**TASK DIRECTIONS**
Only certain lines below are wanted: those starting at the line containing "Run speech-to-text on this spectrogram." and ending at the line containing "I need you to", both included, each retyped exactly.

**MATERIAL FOR THE TASK**

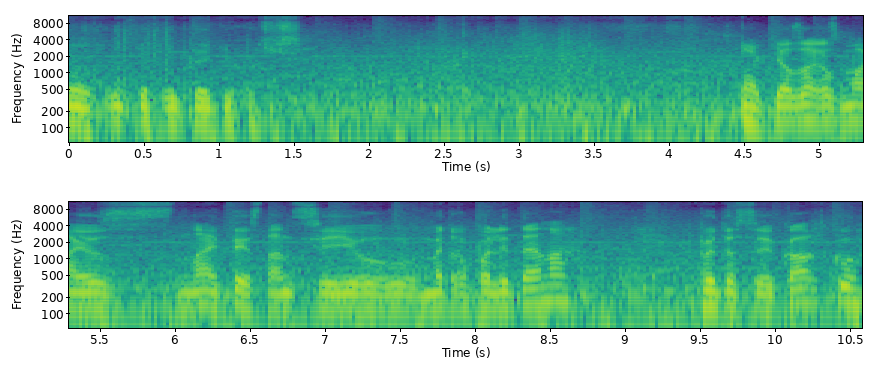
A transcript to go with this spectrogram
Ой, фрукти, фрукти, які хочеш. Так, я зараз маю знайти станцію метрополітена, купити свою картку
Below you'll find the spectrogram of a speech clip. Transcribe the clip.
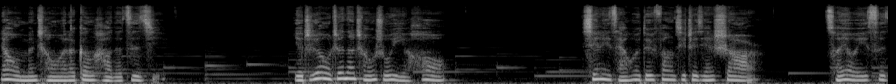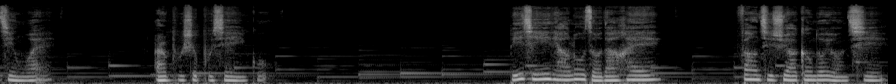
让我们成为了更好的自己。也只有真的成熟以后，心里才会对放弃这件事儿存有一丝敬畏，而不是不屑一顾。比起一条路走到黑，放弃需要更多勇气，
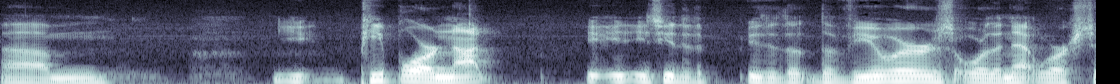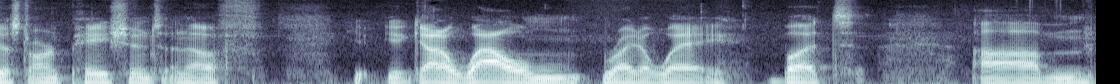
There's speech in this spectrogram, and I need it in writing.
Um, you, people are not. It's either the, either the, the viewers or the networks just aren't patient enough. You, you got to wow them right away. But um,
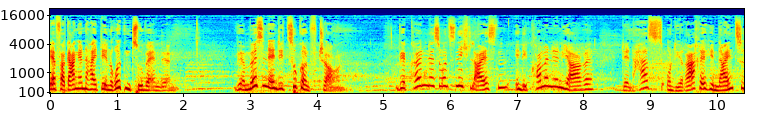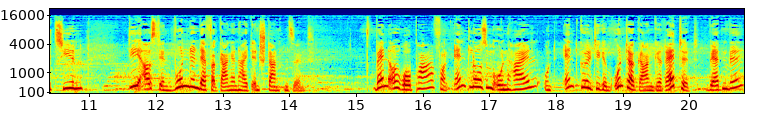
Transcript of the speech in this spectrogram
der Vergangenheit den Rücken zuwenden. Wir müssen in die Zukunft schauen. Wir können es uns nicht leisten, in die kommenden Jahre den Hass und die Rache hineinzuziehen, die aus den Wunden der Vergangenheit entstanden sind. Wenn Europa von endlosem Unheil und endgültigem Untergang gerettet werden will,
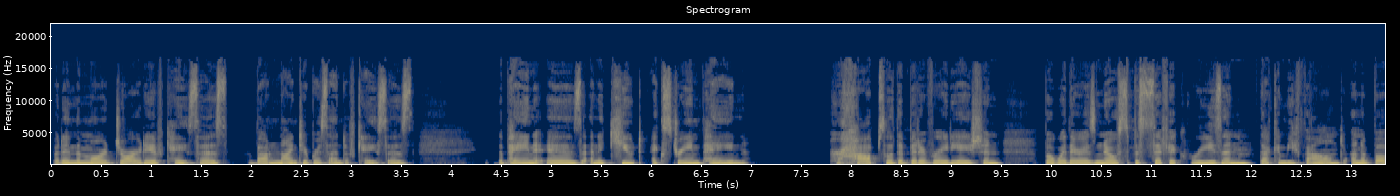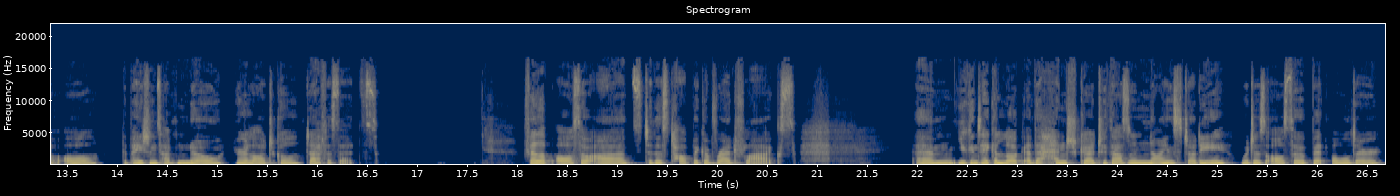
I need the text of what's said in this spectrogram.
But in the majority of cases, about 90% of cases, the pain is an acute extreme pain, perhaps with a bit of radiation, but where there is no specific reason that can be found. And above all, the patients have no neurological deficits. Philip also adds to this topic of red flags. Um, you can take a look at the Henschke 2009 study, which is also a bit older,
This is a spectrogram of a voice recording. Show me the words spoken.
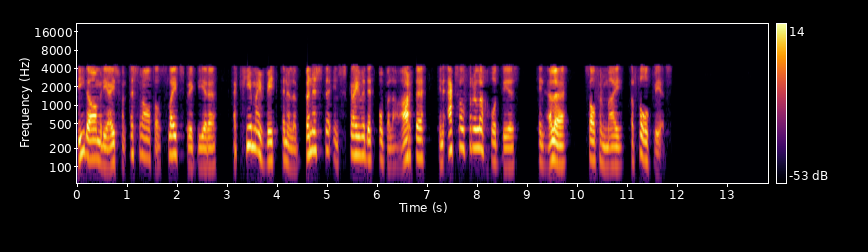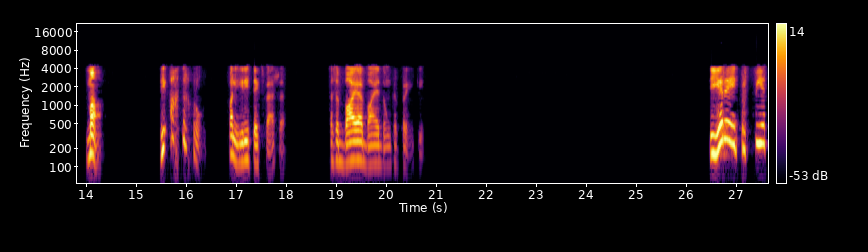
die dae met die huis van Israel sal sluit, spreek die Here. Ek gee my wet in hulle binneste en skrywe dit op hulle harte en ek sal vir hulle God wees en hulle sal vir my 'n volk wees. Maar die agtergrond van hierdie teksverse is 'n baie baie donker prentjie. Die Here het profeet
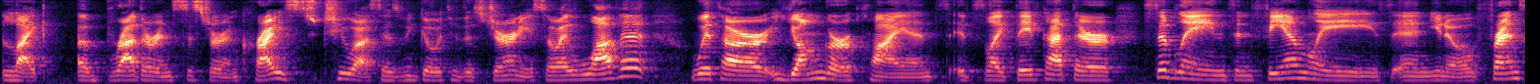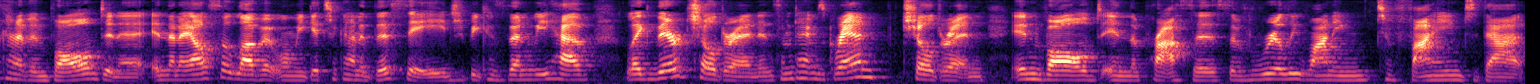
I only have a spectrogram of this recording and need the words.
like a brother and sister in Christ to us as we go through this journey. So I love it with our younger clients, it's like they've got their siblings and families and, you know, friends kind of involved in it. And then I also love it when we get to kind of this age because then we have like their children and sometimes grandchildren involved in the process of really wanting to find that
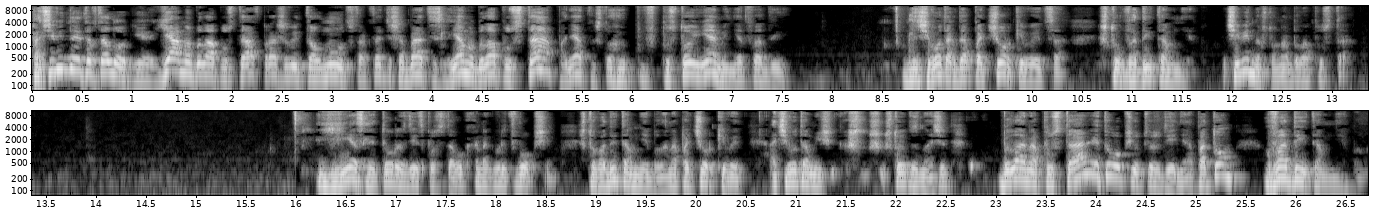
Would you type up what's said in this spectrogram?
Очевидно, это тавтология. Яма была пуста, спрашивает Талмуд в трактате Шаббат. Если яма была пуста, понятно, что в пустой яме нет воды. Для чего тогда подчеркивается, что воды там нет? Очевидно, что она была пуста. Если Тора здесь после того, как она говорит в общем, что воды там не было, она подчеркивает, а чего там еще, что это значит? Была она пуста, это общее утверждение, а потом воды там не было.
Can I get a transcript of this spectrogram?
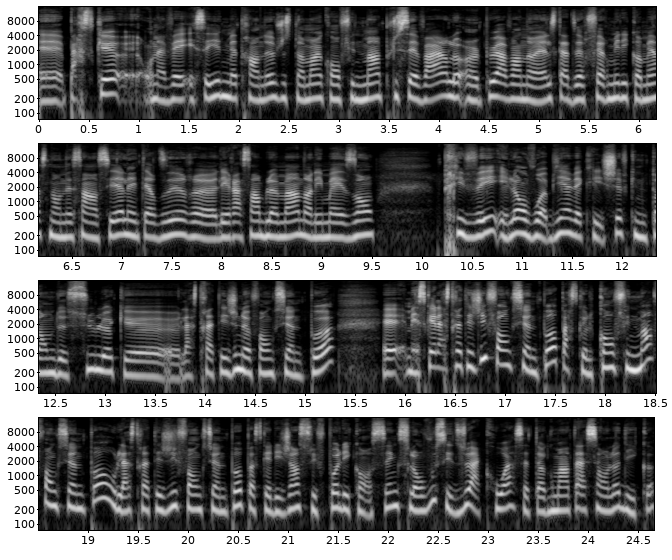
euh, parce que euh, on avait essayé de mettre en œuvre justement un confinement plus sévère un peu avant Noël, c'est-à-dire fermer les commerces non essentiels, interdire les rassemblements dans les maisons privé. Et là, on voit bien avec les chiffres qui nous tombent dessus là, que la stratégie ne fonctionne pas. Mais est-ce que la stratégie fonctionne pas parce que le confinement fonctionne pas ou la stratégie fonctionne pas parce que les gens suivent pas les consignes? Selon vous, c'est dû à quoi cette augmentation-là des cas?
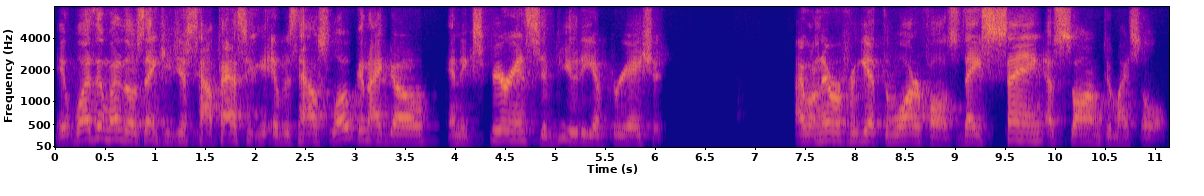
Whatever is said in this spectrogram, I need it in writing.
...
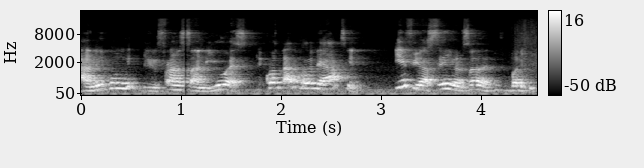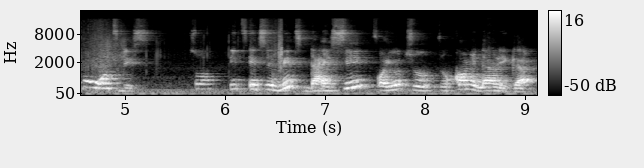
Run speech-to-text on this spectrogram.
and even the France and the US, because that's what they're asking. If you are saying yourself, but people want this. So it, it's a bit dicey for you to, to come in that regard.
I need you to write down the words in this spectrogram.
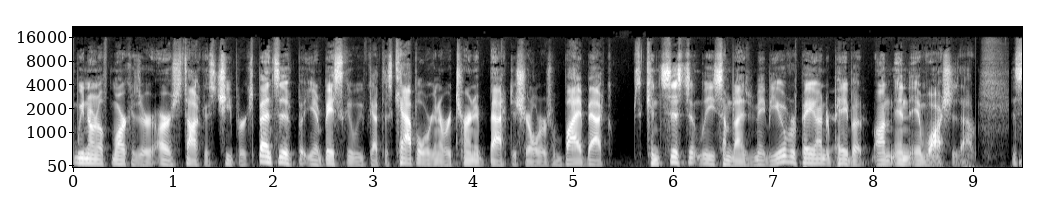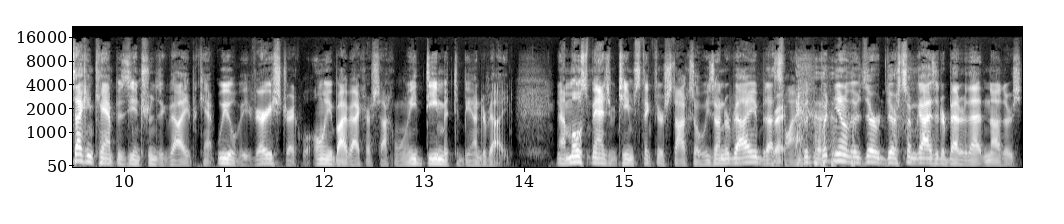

**THE ANSWER**
Run speech-to-text on this spectrogram.
and even the France and the US, because that's what they're asking. If you are saying yourself, but people want this. So it, it's a bit dicey for you to, to come in that regard.
I need you to write down the words in this spectrogram.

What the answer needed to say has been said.